The wind panel here is actually the saxophone model. A lot can be done with this patch. A clarinet sound can be produced by using the inverted tube button and adjusting some of the ‘reed’ parameters. Various pipes and whistles can be sounded by basically over-blowing the instrument and using short tube delays. In this patch both the ‘reed’ module and the ‘pipe resonator’ have a resonance so the pipe can be sounded an octave higher by altering the ‘reed’ pitch.
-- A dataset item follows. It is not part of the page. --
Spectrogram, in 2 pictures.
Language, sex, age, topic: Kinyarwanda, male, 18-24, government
In the panel above the envelope shaper module on the left is used to control the timing response to the gain changes of the whole delay loop when you press a key, which normally brings the patch up to oscillation point. This simulates blowing and fingering together in the real world. It also feeds an amount of filtered noise into the system to simulate breath noise. In the “reed” section the ‘VCA’ that actually does the gain control function I’ve called the “breath gain”. With this you can set the amount of residual gain round the loop “bias” (‘pipe’ liveness) and the amount the gain is increased when you press a keyboard key. Also associated with the ‘reed’ section is the low-pass filter that gives the ‘reed’ its inertia and resonance. The setting of this has a dramatic effect on the sound. “Reed gain” alters the amount of reed effect. It’s interactive with “breath gain”. In the middle are the controls for a ready made Reaktor module that I’ve used to limit the size of the oscillation when it starts to oscillate. This is reed elasticity. Without some control like this oscillation would just take off into severe distortion. It’s not exactly equivalent to my analogue patch but it does the job in digital and that’s what matters. The “hardness” controls adjust how radical the limiting is and will affect the sound. It’s best not to overdo it. The “symmetry” is what it says. Away from the centre of the vibration one side limits before the other.
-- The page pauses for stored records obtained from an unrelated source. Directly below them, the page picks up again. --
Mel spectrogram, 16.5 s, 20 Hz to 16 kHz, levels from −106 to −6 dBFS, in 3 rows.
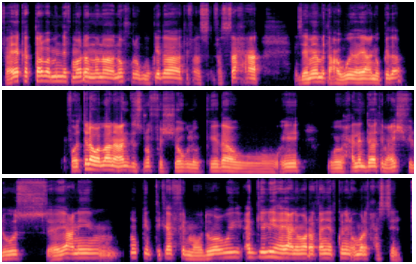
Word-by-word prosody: فهي 175 Hz, -, +3 dB
كانت 175 Hz, -, -4 dB
طالبة 180 Hz, -1 st, +5 dB
مِنّي 170 Hz, 0 st, -1 dB
في 155 Hz, -, -7 dB
مرّة 165 Hz, +2 st, +3 dB
إننا 155 Hz, -1 st, +2 dB
نخرج 150 Hz, -3 st, -5 dB
وكده 150 Hz, +4 st, +1 dB
تفس -, -, -13 dB
افسحها -, -, 0 dB, 0.5 s
زي 120 Hz, +1 st, -1 dB
ماهي 150 Hz, +3 st, +4 dB
متعودة 130 Hz, -3 st, +1 dB
يعني 130 Hz, -1 st, +4 dB
وكده، 140 Hz, +5 st, -4 dB, 1.0 s
فقلت 125 Hz, +8 st, -2 dB
لها 180 Hz, -, +10 dB
والله 155 Hz, -1 st, +8 dB
أنا 150 Hz, -, +7 dB
عندي 135 Hz, -2 st, +2 dB
ظروف 130 Hz, +3 st, -9 dB
في 115 Hz, -, -16 dB
الشغل 115 Hz, +2 st, -6 dB
وكده 120 Hz, +3 st, -1 dB
و 110 Hz, -, -2 dB, 0.6 s
وإيه 130 Hz, +1 st, -3 dB, 0.4 s
وحاليًا 110 Hz, +5 st, -2 dB
دلوقتي 135 Hz, +1 st, +2 dB
ما 110 Hz, -, -5 dB
معييش 130 Hz, +4 st, -3 dB
فلوس 130 Hz, +4 st, -7 dB
يعني 150 Hz, +5 st, 0 dB, 0.5 s
ممكن 155 Hz, -4 st, -7 dB
تكفي 150 Hz, +2 st, -5 dB
الموضوع 125 Hz, +4 st, -2 dB
و 160 Hz, +3 st, -1 dB
أجليها 175 Hz, 0 st, 0 dB
يعني 150 Hz, -2 st, +5 dB
مرّة 145 Hz, -1 st, +3 dB
تانية 145 Hz, +1 st, -1 dB
تكون 150 Hz, +2 st, -5 dB
الأمور 140 Hz, -1 st, 0 dB
اتحسنت. 120 Hz, -4 st, -11 dB
140 Hz, 160 wpm, -24 LUFS, 125-155 Hz, 1.0 s, لها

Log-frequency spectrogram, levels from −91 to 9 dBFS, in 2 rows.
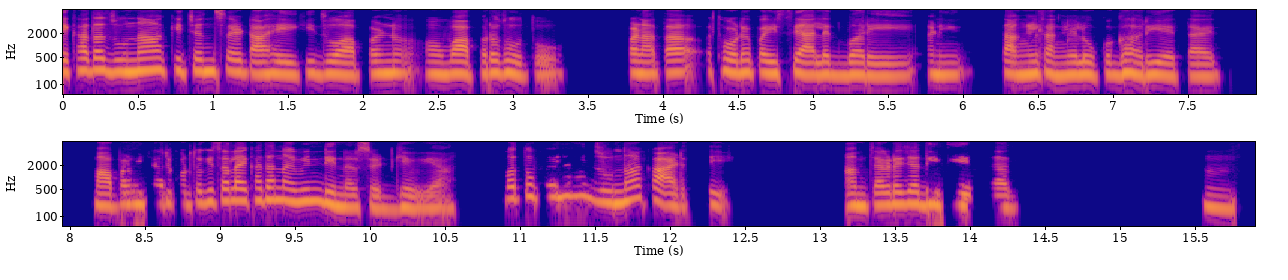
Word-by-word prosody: एखादा 230 Hz, +3 st, +2 dB
जुना 220 Hz, +3 st, +4 dB
kitchen 220 Hz, -1 st, +1 dB
set 210 Hz, -2 st, -1 dB
आहे, 185 Hz, 0 st, +3 dB
की 195 Hz, +3 st, -5 dB
जो 190 Hz, +1 st, 0 dB
आपण 190 Hz, +2 st, +2 dB, 0.4 s
वापरत 195 Hz, +1 st, +3 dB
होतो; 175 Hz, -1 st, -2 dB, 0.4 s
पण 200 Hz, -1 st, +3 dB
आता 195 Hz, +2 st, +2 dB, 0.2 s
थोडे 205 Hz, -2 st, +3 dB
पैसे 195 Hz, +1 st, +1 dB
आलेत 180 Hz, 0 st, +3 dB
बरे 175 Hz, -2 st, +1 dB, 0.3 s
आणि 180 Hz, -1 st, -1 dB, 0.3 s
चांगले-चांगले 185 Hz, -1 st, +2 dB
लोकं 185 Hz, 0 st, 0 dB
घरी 185 Hz, -1 st, +2 dB
येतायत. 165 Hz, -1 st, -3 dB, 0.5 s
मग 195 Hz, -, +3 dB
आपण 190 Hz, +2 st, +1 dB
विचार 210 Hz, 0 st, -3 dB
करतो, 215 Hz, +1 st, -5 dB
की 235 Hz, -, 0 dB
चला 250 Hz, +2 st, +3 dB
एखादा 260 Hz, +2 st, +1 dB
नवीन 250 Hz, -1 st, +2 dB
डिनर 190 Hz, -6 st, +3 dB
सेट 160 Hz, -2 st, -4 dB
घेऊया, 85 Hz, -, -3 dB, 0.4 s
मग 285 Hz, -, 0 dB
तो 330 Hz, -, 0 dB
पहिले 315 Hz, +2 st, -2 dB
मी 330 Hz, -3 st, -3 dB
जुना 235 Hz, +3 st, +2 dB
काढते. 195 Hz, +1 st, +1 dB, 0.8 s
आमच्याकडे 200 Hz, +2 st, +2 dB
ज्या 210 Hz, 0 st, +3 dB
दीदी 200 Hz, -1 st, 0 dB
येतात 175 Hz, -2 st, -5 dB, 1.3 s
हम्म. 170 Hz, -3 st, -3 dB
195 Hz, 160 wpm, -23 LUFS, 180-215 Hz, 1.3 s, जुना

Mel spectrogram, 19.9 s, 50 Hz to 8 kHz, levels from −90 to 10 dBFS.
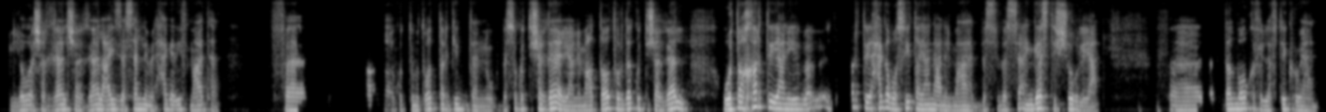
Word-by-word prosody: اللي 105 Hz, +3 st, -6 dB
هو 125 Hz, +1 st, -1 dB
شغال، 120 Hz, +3 st, +1 dB
شغال، 120 Hz, +2 st, 0 dB
عايز 125 Hz, +1 st, 0 dB
أسلِّم 125 Hz, +1 st, 0 dB
الحاجة 130 Hz, +3 st, -5 dB
دي 130 Hz, +2 st, -2 dB
في 130 Hz, -2 st, -10 dB
ميعادها. 115 Hz, -5 st, -5 dB, 0.8 s
ف -, -, -11 dB, 1.5 s
آه 120 Hz, -2 st, -15 dB
كنت 120 Hz, -1 st, -12 dB
متوتر 130 Hz, +3 st, -2 dB
جدًا، 115 Hz, -5 st, -4 dB
وبس 110 Hz, +5 st, -4 dB
كنت 130 Hz, 0 st, -5 dB
شغال، 140 Hz, 0 st, +4 dB
يعني 110 Hz, -1 st, -3 dB
مع 110 Hz, +1 st, -3 dB
التوتر 135 Hz, +4 st, +1 dB
ده 145 Hz, +2 st, +3 dB
كنت 140 Hz, -1 st, -5 dB
شغال، 140 Hz, +5 st, +3 dB, 0.5 s
واتأخرت 165 Hz, +8 st, +6 dB
يعني 140 Hz, -4 st, +4 dB
و 135 Hz, -, -2 dB, 0.7 s
واتأخرت 190 Hz, -3 st, -3 dB
حاجة 160 Hz, +2 st, +1 dB
بسيطة 145 Hz, +1 st, +1 dB
يعني 130 Hz, -1 st, +1 dB
عن 120 Hz, -1 st, -2 dB
الميعاد، 110 Hz, -1 st, -5 dB
بس 115 Hz, +1 st, -6 dB
بس 120 Hz, +3 st, -3 dB
أنجزت 145 Hz, +2 st, +3 dB
الشغل 125 Hz, -3 st, +2 dB
يعني. 95 Hz, -3 st, -6 dB, 1.0 s
فده 115 Hz, -1 st, -5 dB, 0.5 s
الموقف 140 Hz, -1 st, +1 dB
اللي 115 Hz, -1 st, -3 dB
افتكره 130 Hz, 0 st, -3 dB
يعني. 105 Hz, -3 st, -8 dB
125 Hz, 130 wpm, -23 LUFS, 115-140 Hz, 1.5 s, واتأخرت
Far right on the panel is the normal delay module representing the pipe. I’ve added an interesting control called “tube length slew limit”. It’s in some other patches as well. What it does is put a little portamento between the keyboard and its control of the pipe length. This is because in the real world players take a small amount of time to operate the valves to change the resonance of the instrument plus some time for the instrument to respond. In the models there are no valves just a direct change of tube length. Changing the length of a digital delay line instantaneously over large intervals can cause clicks too. Soften the response stops this and actually makes note changes sound more natural.
There are many controls to play with and I’ve included some presets. Press the camera icon to reveal a list any presets included.
Below are some sound clips of sounds created using this model. I can’t remember if they are all included in the preset list but they do show what can be done with such a simple model.